We have one or two positions available for undergrad and graduate interns
Title: Studying the effect of tutor learning using SimStudent as a teachable agent
Project Description: The primary purpose of the SimStudent Teachable Agent project (www.SimStudent.org) is to study cognitive and social theories on the effect of tutor learning -- a well-known effect that students learn when they teach their peers. To study how, when, and why the effect of tutor learning happens, we have built an on-line game-like learning environment (called APLUS) where students learn how to solve algebra equations by teaching an interactive computer agent, i.e., SimStudent.
SimStudent and APLUS provide a rich study environment in which we can conduct a various controlled studies to explore the cognitive and social factors on the effect of tutor learning. For internship, there will also be opportunities to study topics in computer science such like improving SimStudent’s learning mechanism, or issues in human-computer interaction such like improving interactions between (human) students and SimStudent.
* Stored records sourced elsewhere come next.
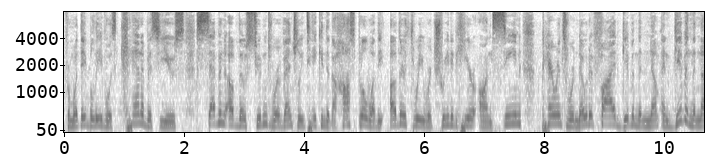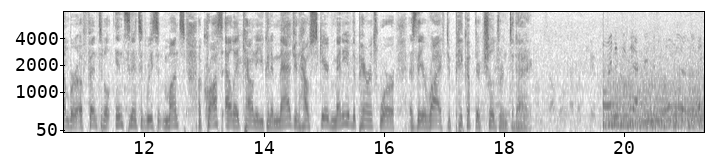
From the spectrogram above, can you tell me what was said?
from what they believe was cannabis use. Seven of those those students were eventually taken to the hospital while the other three were treated here on scene. Parents were notified given the num and given the number of fentanyl incidents in recent months across LA County, you can imagine how scared many of the parents were as they arrived to pick up their children today. Anything yet? Like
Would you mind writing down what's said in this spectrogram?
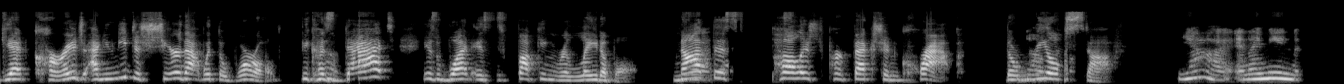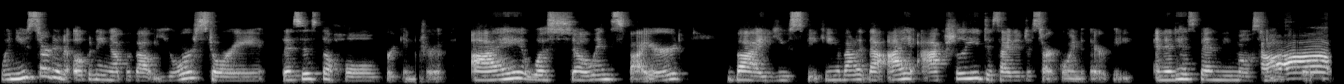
get courage and you need to share that with the world because Yeah. that is what is fucking relatable, not Yeah. this polished perfection crap, the No. real stuff. Yeah. And I mean, when you started opening up about your story, this is the whole freaking truth. I was so inspired by you speaking about it that I actually decided to start going to therapy. And it has been the most Stop.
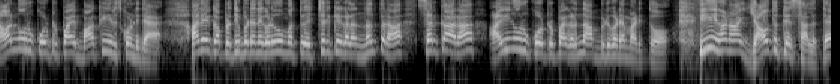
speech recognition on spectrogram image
ನಾನ್ನೂರು ಕೋಟಿ ರೂಪಾಯಿ ಬಾಕಿ ಇರಿಸಿಕೊಂಡಿದೆ. ಅನೇಕ ಪ್ರತಿಭಟನೆಗಳು ಮತ್ತು ಎಚ್ಚರಿಕೆಗಳ ನಂತರ ಸರ್ಕಾರ ಐನೂರು ಕೋಟಿ ರೂಪಾಯಿಗಳನ್ನು ಬಿಡುಗಡೆ ಮಾಡಿತ್ತು. ಈ ಹಣ ಯಾವುದಕ್ಕೆ ಸಾಲುತ್ತೆ?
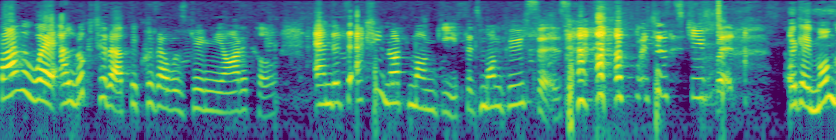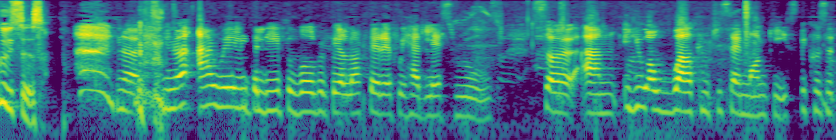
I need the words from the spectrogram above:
by the way, I looked it up because I was doing the article, and it's actually not mongoose, it's mongooses, which is stupid. Okay, mongooses. No, you know, I really believe the world would be a lot better if we had less rules. So um, you are welcome to say mongoose because it,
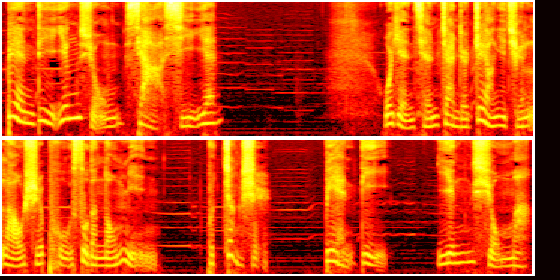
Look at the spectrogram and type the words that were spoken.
遍地英雄下夕烟。”我眼前站着这样一群老实朴素的农民，不正是遍地英雄吗？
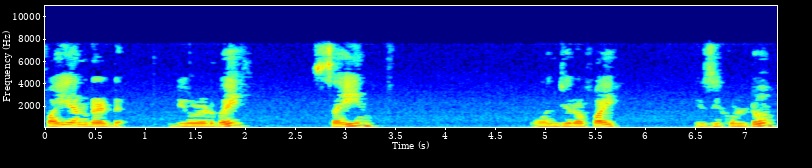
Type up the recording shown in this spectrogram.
500 divided by sine 105 is equal to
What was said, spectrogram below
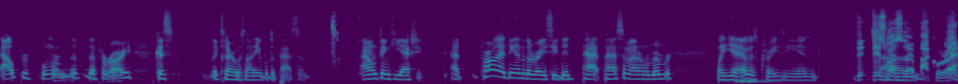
outperform the, the Ferrari because Leclerc was not able to pass him. I don't think he actually, at, probably at the end of the race, he did pat, pass him. I don't remember. But yeah, it was crazy. And Th- this was uh, Um, Baku, right?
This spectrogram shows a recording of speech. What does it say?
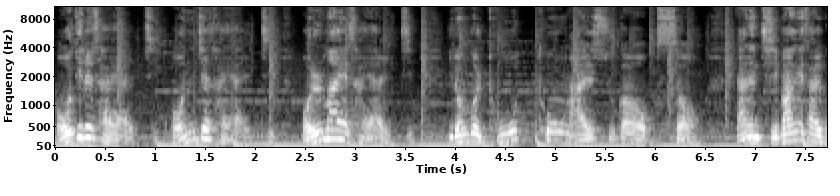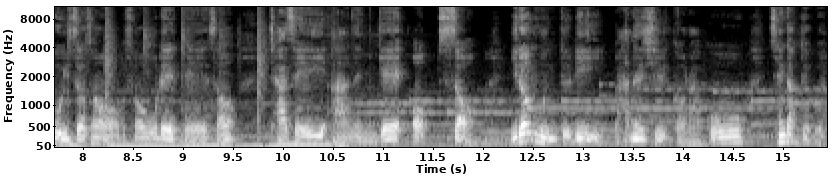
어디를 사야 할지, 언제 사야 할지, 얼마에 사야 할지, 이런 걸 도통 알 수가 없어. 나는 지방에 살고 있어서 서울에 대해서 자세히 아는 게 없어. 이런 분들이 많으실 거라고 생각되고요.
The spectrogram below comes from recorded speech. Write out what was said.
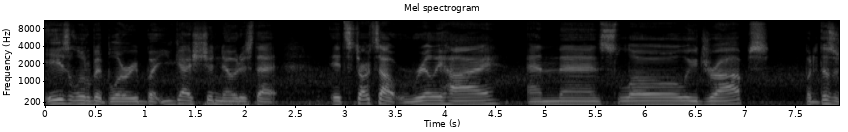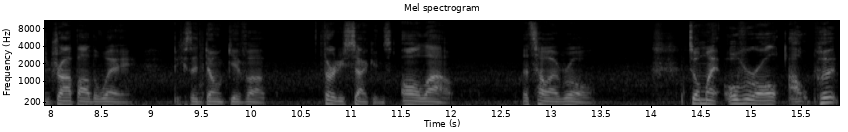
is a little bit blurry, but you guys should notice that it starts out really high and then slowly drops, but it doesn't drop all the way because I don't give up. 30 seconds, all out. That's how I roll. So my overall output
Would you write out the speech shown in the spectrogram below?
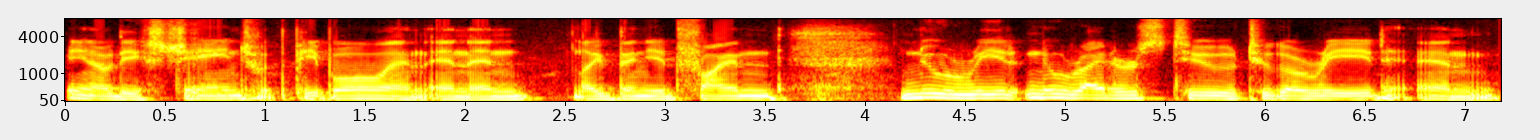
you know the exchange with people and and and like then you'd find new read new writers to to go read and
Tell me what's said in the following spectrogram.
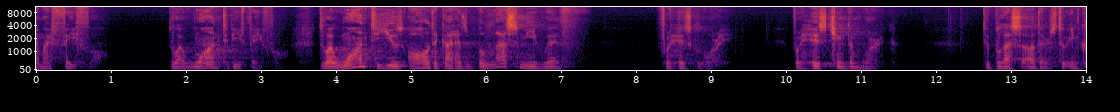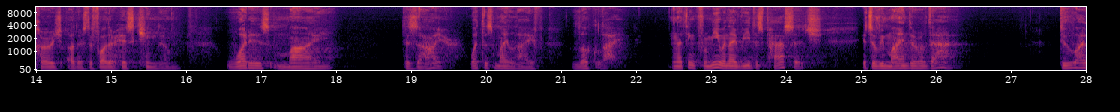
Am I faithful? Do I want to be faithful? Do I want to use all that God has blessed me with for His glory, for His kingdom work? to bless others, to encourage others, to further His kingdom. What is my desire? What does my life look like? And I think for me, when I read this passage, it's a reminder of that. Do I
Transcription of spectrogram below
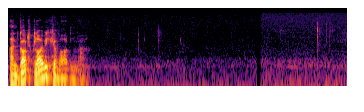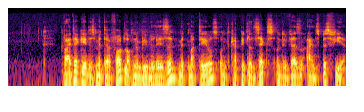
an Gott gläubig geworden war. Weiter geht es mit der fortlaufenden Bibellese mit Matthäus und Kapitel 6 und den Versen 1 bis 4.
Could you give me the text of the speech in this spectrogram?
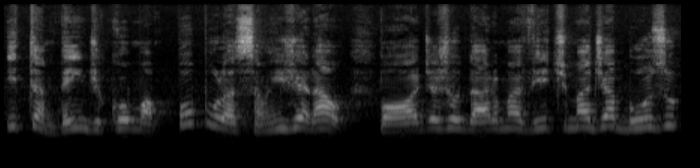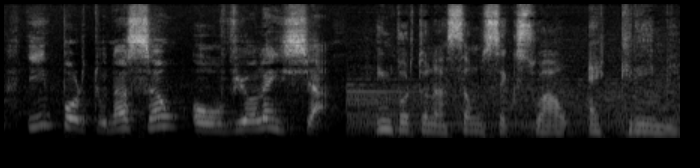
e também de como a população em geral pode ajudar uma vítima de abuso, importunação ou violência. Importunação sexual é crime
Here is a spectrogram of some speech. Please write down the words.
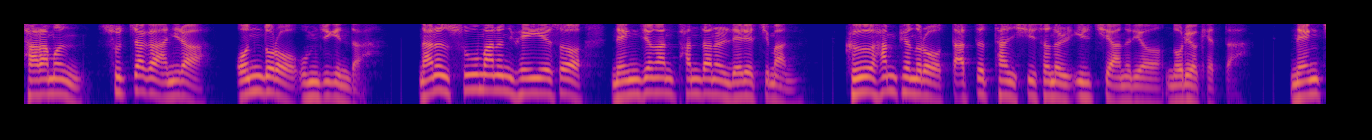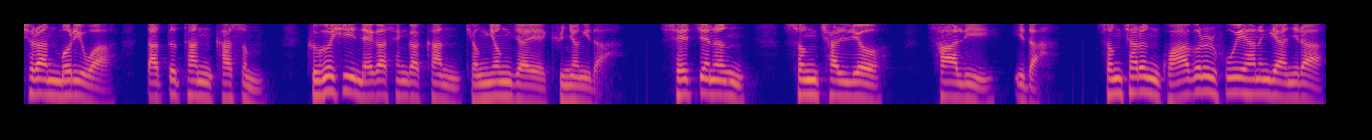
사람은 숫자가 아니라 온도로 움직인다. 나는 수많은 회의에서 냉정한 판단을 내렸지만 그 한편으로 따뜻한 시선을 잃지 않으려 노력했다. 냉철한 머리와 따뜻한 가슴, 그것이 내가 생각한 경영자의 균형이다. 셋째는 성찰력 사리이다. 성찰은 과거를 후회하는 게 아니라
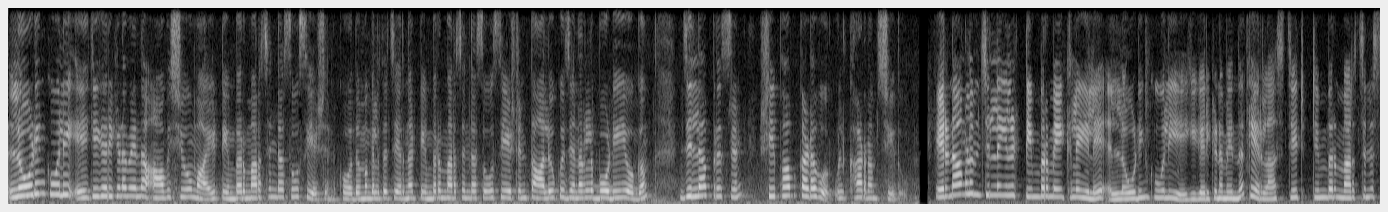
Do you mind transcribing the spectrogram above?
ലോഡിംഗ് കൂലി ഏകീകരിക്കണമെന്ന ആവശ്യവുമായി ടിംബർ മർച്ചന്റ് അസോസിയേഷൻ കോതമംഗലത്ത് ചേർന്ന timber merchant association taluk general body യോഗം ജില്ലാ പ്രസിഡന്റ് ഷിഫാബ് കടവൂർ ഉദ്ഘാടനം ചെയ്തു. എറണാകുളം ജില്ലയിൽ ടിംബർ മേഖലയിലെ ലോഡിംഗ് കൂലി ഏകീകരിക്കണമെന്ന് Kerala state timber merchants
For each individual summer intern projects, we will provide an independent research project based on the intern's interest and experience. There are a number of potential projects that would be suitable for a summer intern projects including (but not limited to) the ones listed below:
(1) Educational Data-mining Study – How do students learn by teaching? Using the study data mentioned above, a primary goal of the REU project would be to explore cognitive and social factors that mediate tutor learning. Knowledge and experience in advanced statistical analysis and/or data-mining techniques would be required.
(2) Usability Study – What makes the Learning-by-Teaching environment more user-friendly, hence facilitating better tutor learning? From a human-computer interaction point of view, improvement of the systems’ usability is an essential key for success in accomplishing our research agenda. In this line of research project, the REU student intern would apply various HCI methods to evaluate the system’s usability and explore key HCI factors to maximize tutor learning. Knowledge and experience in HCI methods would be required.
(3) Prior Knowledge Study – How does the “individual” differences of SimStudent (i.e., the tutee) affect the student’s (i.e., the tutor’s) learning? By manipulating the background knowledge of SimStudent, we can control the speed and accuracy of SimStudent’s learning. For example, SimStudent may start with a certain amount of knowledge for equation solving, or SimStudent might have immature or even irrelevant background knowledge that slows down learning rate and causes more errors. The goal of an REU project would then to study how such differences affect the tutor learning.
(4) Pedagogical Agent Study – How would the appearance of SimStudent and its functionality affect the tutor learning? What if SimStudent has emotion and expresses its affective status? Can SimStudent share its affects with the student and if so how would such a sympathetic pedagogical-agent influence the tutor learning? The goal of an REU project would be to study an affective interaction between SimStudent and human student and to understand how such emotional interaction would affect tutor learning.
(5) Emotional Pedagogical Agent Study – How could we improve the interaction between SimStudent and the students? So far, SimStudent only learns from the steps demonstrated. It would be more natural and (perhaps) pedagogically more appropriate if the student (i.e., the tutor) could give a hint with his/her own everyday language (e.g., “you can subtract the same number from both sides”). Such a natural language input could be used as a heuristic to navigate the search for induction. The goal of the REU project here is to study a rich tutoring dialogue by implementing and testing an augmented dialogue facility in the learning-by-teaching environment.
(6) Machine-Learning Study – Can we improve the SimStudent’s learning algorithm? So far, we used inductive logic programming that is basically implemented as a brute forth search. We also use FOIL (Quinlan, 1990), which learns Horn Clauses from relations provided in examples. There are pros and cons for the current implementation (mostly the issues for domain generality and knowledge representation). The REU on this project would study alternative technologies to enhance the generality and efficiency of SimStudent’s learning.
Contact: Noboru Matsuda <Noboru.Matsuda@cs.cmu.edu>
Human Computer Interaction Institute
Carnegie Mellon University
5000 Forbes Ave. Pittsburgh, PA 15213
Voice: 412-268-2357 Fax: 412-268-9433